Microservices are intended to solve problems for large systems. If you have a small system, use a monolith. You can still have encapsulation, just do it at the level of modules rather than services on a network.

Conclusion

What’s the common thread? When you encapsulate something behind an interface, you make it easy to change the implementation, but hard to change the interface.

If you know ahead of time that you need multiple implementations of something, or multiple clients, encapsulation is a no-brainer. Otherwise, unless you’re confident that the interface will be very stable and will rarely need changing, you should be cautious about encapsulating.

Encapsulating behind an interface adds friction whenever the interface needs to change, and doubly so if that interface is interacted with over a network.

Some forms of encapsulation are harmless, like grouping related methods into a class, but some forms of encapsulation are more trouble than they’re worth.

So when encapsulating, always ask yourself:

  • What are the chances I’ll want multiple implementations/clients?
  • How frequently do I expect the interface to change?
  • How painful will it be each time I need to change the interface?

Unfortunately, you are not an oracle. But with some foresight, you might just save yourself a lot of pain.

Footnotes

  1. The backend and frontend may become more unified with the likes of Hotwired, HTMX, and React Server Actions but we’re yet to see how much adoption it all gets. 

  2. This example stretches even my own definition of encapsulation: the class is the one doing the encapsulating, and it already has an interface by virtue of having a set of methods. Adding the separate stand-alone interface doesn’t really encapsulate things further. Nonetheless, it has the exact same tradeoff as the other examples, so I’m including it. Perhaps the example is so hard to classify because it’s not actually doing anything: the standalone interface is identical to the class’s own interface. The only real benefit aside from testability is that you can compile the classes independently. 
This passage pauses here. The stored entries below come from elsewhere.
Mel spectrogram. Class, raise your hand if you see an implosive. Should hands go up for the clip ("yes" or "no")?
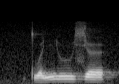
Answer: no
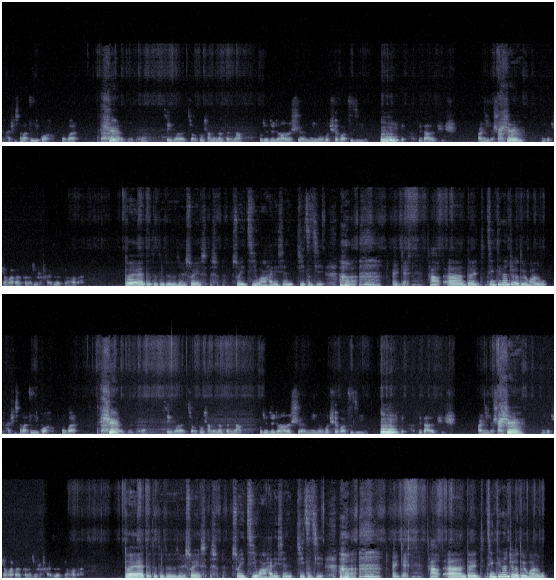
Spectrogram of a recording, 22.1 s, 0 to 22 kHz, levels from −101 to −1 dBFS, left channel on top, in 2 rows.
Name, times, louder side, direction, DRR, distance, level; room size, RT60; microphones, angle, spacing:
voice 1, 0.0-1.5 2.0-2.4 2.7-2.9 3.2-4.8 5.2-7.3 7.8-7.9 8.3-9.1 9.5-10.3 10.8-12.7, right 2 dB, 30° right, 0.8 m, -44 dB
voice 2, 2.0-2.3 7.6-7.9 9.9-10.4 13.5-15.3 15.7-21.9, right 5 dB, 75° right, 0.4 m, -31 dB
3.6 x 2.2 x 3.6 m
head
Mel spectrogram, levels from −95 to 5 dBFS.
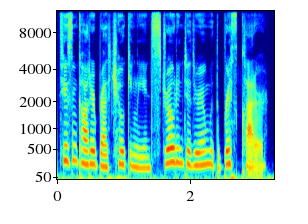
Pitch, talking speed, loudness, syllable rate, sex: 225 Hz, 255 wpm, -20 LUFS, 6.5 syllables/s, female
  3. I’m sure there are IDEs out there which fix this problem somehow, but when writing Go in VS Code, the editor is not smart enough to ignore the mock implementation and just take you straight to the concrete implementation.